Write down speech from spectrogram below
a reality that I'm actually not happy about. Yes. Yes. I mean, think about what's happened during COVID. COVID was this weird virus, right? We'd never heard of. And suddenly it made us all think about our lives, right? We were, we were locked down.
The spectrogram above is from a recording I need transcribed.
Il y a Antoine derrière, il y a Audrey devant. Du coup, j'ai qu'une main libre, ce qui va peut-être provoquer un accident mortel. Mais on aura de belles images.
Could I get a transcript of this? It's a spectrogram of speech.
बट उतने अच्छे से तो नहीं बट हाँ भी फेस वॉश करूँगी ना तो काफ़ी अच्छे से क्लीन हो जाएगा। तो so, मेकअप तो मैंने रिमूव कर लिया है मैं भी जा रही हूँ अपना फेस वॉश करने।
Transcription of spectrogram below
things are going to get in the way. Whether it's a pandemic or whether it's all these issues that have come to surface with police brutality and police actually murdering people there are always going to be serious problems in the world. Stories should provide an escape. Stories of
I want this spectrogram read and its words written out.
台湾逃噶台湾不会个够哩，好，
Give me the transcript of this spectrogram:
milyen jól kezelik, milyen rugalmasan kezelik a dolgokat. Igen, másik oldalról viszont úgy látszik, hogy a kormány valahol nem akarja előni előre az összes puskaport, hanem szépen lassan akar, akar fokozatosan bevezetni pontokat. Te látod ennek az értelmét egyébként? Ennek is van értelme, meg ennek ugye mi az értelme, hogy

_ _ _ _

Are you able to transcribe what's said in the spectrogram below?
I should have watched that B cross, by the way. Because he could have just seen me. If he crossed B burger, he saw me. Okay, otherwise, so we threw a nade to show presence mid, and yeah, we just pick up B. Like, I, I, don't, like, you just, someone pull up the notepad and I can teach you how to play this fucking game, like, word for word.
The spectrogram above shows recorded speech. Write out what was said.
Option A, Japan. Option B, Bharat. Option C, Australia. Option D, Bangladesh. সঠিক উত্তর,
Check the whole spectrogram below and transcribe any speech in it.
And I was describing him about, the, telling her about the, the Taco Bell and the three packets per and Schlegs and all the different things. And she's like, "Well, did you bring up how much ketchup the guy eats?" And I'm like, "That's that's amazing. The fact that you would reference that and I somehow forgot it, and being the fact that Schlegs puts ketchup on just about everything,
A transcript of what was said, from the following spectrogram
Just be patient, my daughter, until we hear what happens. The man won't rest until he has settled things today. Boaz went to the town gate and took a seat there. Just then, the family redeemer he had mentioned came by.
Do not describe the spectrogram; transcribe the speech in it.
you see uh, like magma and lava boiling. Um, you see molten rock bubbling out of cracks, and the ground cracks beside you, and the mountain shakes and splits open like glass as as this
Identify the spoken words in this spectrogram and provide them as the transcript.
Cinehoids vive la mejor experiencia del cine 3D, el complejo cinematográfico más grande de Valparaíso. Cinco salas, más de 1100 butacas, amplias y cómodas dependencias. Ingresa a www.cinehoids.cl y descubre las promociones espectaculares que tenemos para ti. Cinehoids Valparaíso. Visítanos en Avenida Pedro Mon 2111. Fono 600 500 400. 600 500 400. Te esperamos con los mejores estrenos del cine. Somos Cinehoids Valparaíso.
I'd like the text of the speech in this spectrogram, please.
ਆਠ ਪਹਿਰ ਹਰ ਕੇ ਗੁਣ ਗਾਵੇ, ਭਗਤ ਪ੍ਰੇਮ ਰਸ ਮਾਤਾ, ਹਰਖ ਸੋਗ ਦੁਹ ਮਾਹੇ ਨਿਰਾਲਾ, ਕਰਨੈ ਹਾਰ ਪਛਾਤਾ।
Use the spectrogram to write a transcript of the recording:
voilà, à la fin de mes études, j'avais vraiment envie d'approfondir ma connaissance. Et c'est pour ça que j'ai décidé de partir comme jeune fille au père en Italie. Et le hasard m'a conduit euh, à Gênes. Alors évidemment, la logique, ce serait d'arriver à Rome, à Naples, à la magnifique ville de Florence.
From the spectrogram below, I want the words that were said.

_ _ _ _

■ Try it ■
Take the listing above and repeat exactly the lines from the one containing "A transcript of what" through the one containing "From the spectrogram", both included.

■ Solved exercise ■
A transcript of what was said, from the following spectrogram
Just be patient, my daughter, until we hear what happens. The man won't rest until he has settled things today. Boaz went to the town gate and took a seat there. Just then, the family redeemer he had mentioned came by.
Do not describe the spectrogram; transcribe the speech in it.
you see uh, like magma and lava boiling. Um, you see molten rock bubbling out of cracks, and the ground cracks beside you, and the mountain shakes and splits open like glass as as this
Identify the spoken words in this spectrogram and provide them as the transcript.
Cinehoids vive la mejor experiencia del cine 3D, el complejo cinematográfico más grande de Valparaíso. Cinco salas, más de 1100 butacas, amplias y cómodas dependencias. Ingresa a www.cinehoids.cl y descubre las promociones espectaculares que tenemos para ti. Cinehoids Valparaíso. Visítanos en Avenida Pedro Mon 2111. Fono 600 500 400. 600 500 400. Te esperamos con los mejores estrenos del cine. Somos Cinehoids Valparaíso.
I'd like the text of the speech in this spectrogram, please.
ਆਠ ਪਹਿਰ ਹਰ ਕੇ ਗੁਣ ਗਾਵੇ, ਭਗਤ ਪ੍ਰੇਮ ਰਸ ਮਾਤਾ, ਹਰਖ ਸੋਗ ਦੁਹ ਮਾਹੇ ਨਿਰਾਲਾ, ਕਰਨੈ ਹਾਰ ਪਛਾਤਾ।
Use the spectrogram to write a transcript of the recording:
voilà, à la fin de mes études, j'avais vraiment envie d'approfondir ma connaissance. Et c'est pour ça que j'ai décidé de partir comme jeune fille au père en Italie. Et le hasard m'a conduit euh, à Gênes. Alors évidemment, la logique, ce serait d'arriver à Rome, à Naples, à la magnifique ville de Florence.
From the spectrogram below, I want the words that were said.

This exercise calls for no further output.